Our Tuesdays with Dorie baking group’s kitchens are emitting yeasty smells because this week we are baking Focaccia!
I imagined the warm bread coming out of the oven drizzled with olive oil and generously sprinkled with zaatar (Middle Eastern dried spice made from dried herbs, sesame seeds, sumac, and salt) and I was hoping that:
(a) testing the limits of my Kitchen Aid mixer when mixing the dough
(b) leaving the dough in the fridge for more than 24 hours
(c) in super glorious Ikea zip lock bags with stripes
would get me a fluffy focaccia, but alas this became my FFF – flat fail focaccia…Two questions remain:
(1) What do I do with the other two bags of dough that are still in the fridge?
(2) What went wrong with this bake?
After the scars from this baking experience heal a bit, I will be giving this recipe another try. Well, maybe…
A coincidence or not that happened on the last day of the Canadian Penny.
Please visit Sharmini of Wandering Through to see how actually the focaccia should look like!
French Apple Tart
I am so glad pies and tarts have their different nuances! Pies are flaky and crispy. Tarts are crumbly, tender, and buttery.
The French Apple Tart that our Tuesdays with Dorie baking group baked on January 22, 2013 was by the contributing baker Leslie Mackie. I did not have a chance to bake the tart earlier, so I am trying to catch up with this recipe today.
The French Apple Tart recipe uses a traditional pie dough that is filled with oven baked and pureed apples and topped with a stunning apple rosette.
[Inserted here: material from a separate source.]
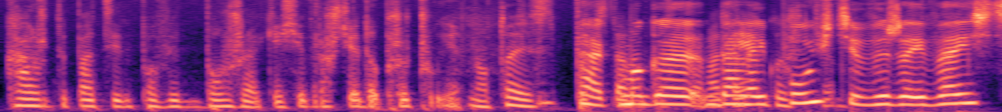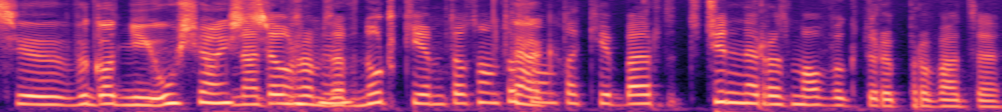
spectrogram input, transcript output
każdy pacjent powie, Boże, jak ja się wreszcie dobrze czuję. No to jest tak, mogę dalej pójść, wyżej wejść, wygodniej usiąść. Nadążam Mhm. za wnuczkiem. To są, to Tak. są takie bardzo codzienne rozmowy, które prowadzę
Since I rather prefer crumbly to flaky crusts made with shortening, I used Pierre Hermé’s Sweet Tart Dough. I baked his Nutella Tart using this dough recently and it was indeed perfect! As a matter of fact, this is how he calls it – Perfect Tart Dough!
After the Pierre Hermé’s perfect tart crust was baked and chilled, I filled it with the apple compote. I used one generous teaspoon of cinnamon and substituted the bread crumbs in the filling with ½ a cup of quick cooking oats. Arranging the rosette on top of the tart was fun and challenging. There were some apple rosette shrinkage, but nothing a superior taste can’t fix!
If you would like to learn how to do an apple rosette, please visit Law of the Kitchen who was the host for the recipe.
Pierre Hermé’s Sweet Tart Dough
Adapted from Desserts by Pierre Hermé by Pierre Hermé and Dorie Greenspan
Note: These ingredients are sufficient for three 10-inch tarts or four 9-inch tarts.
10 oz (285 g), unsalted butter at room temperature
150 g (1 ½ cups) confectioner’s sugar, sifted
100 g (1/2 cup) finely ground blanched almonds
1/2 teaspoon salt
1/2 teaspoon vanilla bean pulp or pure vanilla extract
2 large eggs at room temperature, lightly beaten
490 g (3 1/2 cups) all-purpose flour
- In the bowl of an electric mixer fitted with the paddle attachment, beat the butter on low speed until creamy.
- Add the sugar and mix.
- Add the ground almonds, salt, and vanilla pulp and mix.
- Add the eggs and mix.
- With the mixer still on low, add the flour in three additions.
- Mix until the ingredients form a soft and pliable dough that holds together. Do not overmix.
- Divide the dough into balls and wrap each ball in plastic, gently pressing each ball into a disk.
- Allow the dough to rest for at least 4 hours and for up to 2 days.
- If you are not planning on using all the dough, it freezes very well up to a month.
- On a lightly floured surface, roll the dough into a circle.
- Butter a tart pan with a removable bottom and transfer the rolled dough to the tart pan.
- Prick the crust all over and chill for at least 30 minutes in the refrigerator.
- To bake the crust, preheat the oven to 350F (180C) and position the rack in the middle. Line each crust with aluminum foil and fill with pie weights (I use rice). If your tart pan is dark-colored like mine, preheat your oven to 325F.
- To partially bake, bake the crust for 15 minutes. Carefully remove the pie weights and foil. Return the tart to the oven and bake for another 3 to 5 minutes, or until lightly golden.
- Transfer to a cooling rack and allow the crust to completely cool before you fill it in.